The Apostle Paul tells us that the Law was a schoolmaster (Galatians 3:19-25). It was a teacher to drive people to an awareness of their own sinfulness and God’s holiness. The Law achieved its purpose in the death of Christ, Paul says. It taught what it was supposed to teach, and now believers are no longer under the tutelage of a schoolmaster.

The Law was the Old Covenant which Israel entered voluntarily (Hebrews 8:9). And it was in force throughout the earthly ministry of Jesus. In fact, Jesus said in Matthew 5:17-18: “Think not that I came to destroy the law or the prophets: I came not to destroy, but to fulfill. For verily I say unto you, till heaven and earth pass away; not one jot or one tittle shall pass away from the law, till all things be accomplished.”

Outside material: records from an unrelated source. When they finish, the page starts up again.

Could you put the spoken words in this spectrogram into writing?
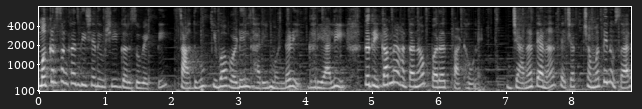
मकर संक्रांतीच्या दिवशी गरजू व्यक्ती साधू किंवा वडीलधारी मंडळी घरी आली तर रिकाम्या हातानं परत पाठवू नये. ज्यानं त्यानं त्याच्या क्षमतेनुसार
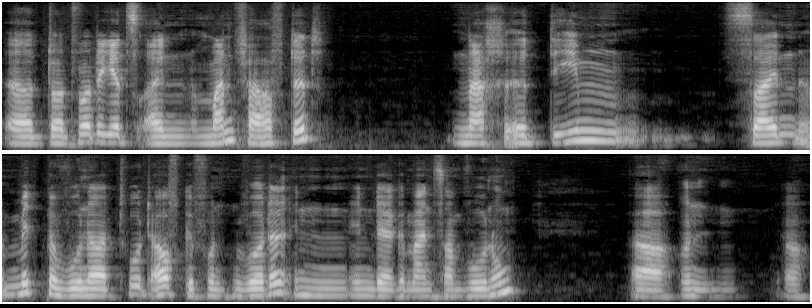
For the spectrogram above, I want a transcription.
Äh, dort wurde jetzt ein Mann verhaftet, nachdem sein Mitbewohner tot aufgefunden wurde in, in der gemeinsamen Wohnung. Äh, und ja,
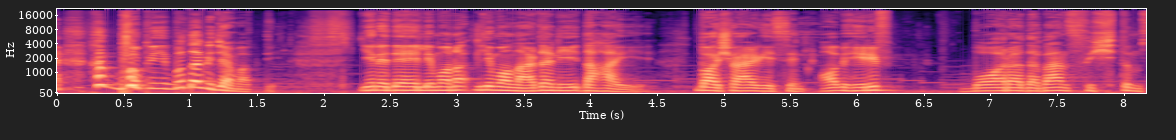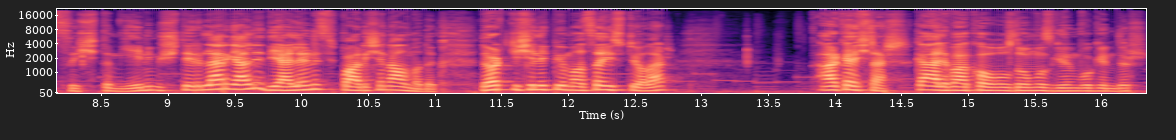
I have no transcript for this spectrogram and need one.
bu, bir, bu da bir cevap değil. Yine de limona, limonlardan iyi, daha iyi. Boş ver gitsin. Abi herif bu arada ben sıçtım sıçtım. Yeni müşteriler geldi. Diğerlerinin siparişini almadık. 4 kişilik bir masa istiyorlar. Arkadaşlar galiba kovulduğumuz gün bugündür.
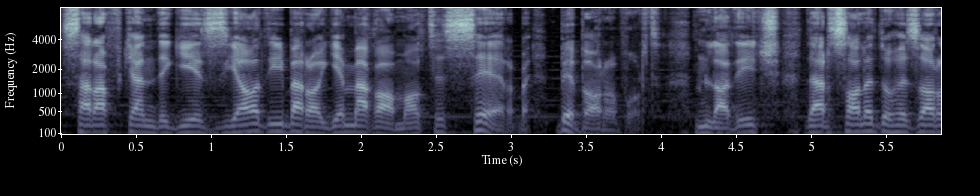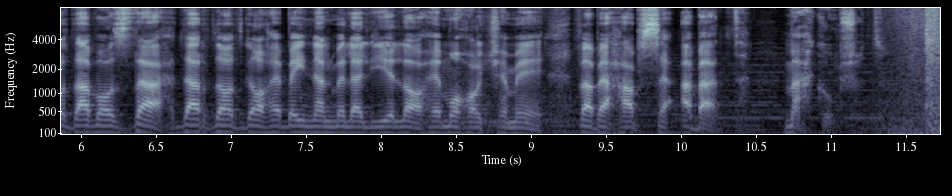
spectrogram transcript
سرفکندگی زیادی برای مقامات سرب به بار آورد. ملادیچ در سال 2012 در دادگاه بین المللی لاه محاکمه و به حبس ابد محکوم شد.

All things necessary for our salvation were accomplished in the death and resurrection of Christ, and so the Law (which had been pointing to the ultimate sacrifice in Christ) was fulfilled. Everything Moses wrote is still the Word of God, just like the rest of the Bible, but it is no longer the “operating system” for God’s people today.  The New Testament epistles are quite clear that the Mosaic sacrificial system, feast days, priesthood, temple worship, and even its civil/penal code have all been swept away by the “new and living way” of the New Covenant (Hebrews 10:1-20).

But what about the moral law of God such as “do not murder, do not steal, do not commit adultery, honor your mother and father,” and the like? In fact, these commands are repeated in the epistles! What gives?

These commands are the eternal moral laws of God. They did not terminate at Calvary. They were true before the Law was given at Sinai, they were true when they were incorporated into the Law (see Galatians 3:19– they were “added”), and they are still true long after the Law reached its conclusion. The Law embodied the moral law, but it did not originate it.

Today, God has revealed in the letters of the apostles that we live under a new law. Not the Law of Moses, but the Law of the Messiah: “Bear one another’s burdens, and so fulfill the Law of Christ” (Galatians 6:2, see also 1 Corinthians 9:21). Paul also calls this the Law of the Spirit of Life in Christ (Romans 8:2). What is this new law? It’s really one that has been around since the beginning (1 John 2:7), and one we should have learned a long time ago. The epistles spell it out, but I think 1 John 4:7,8 summarizes it nicely for us–

“Beloved, let us love one another. For love is of God, and anyone who loves, is born of God, and knows God. He who does not love does not know God, for God is love.”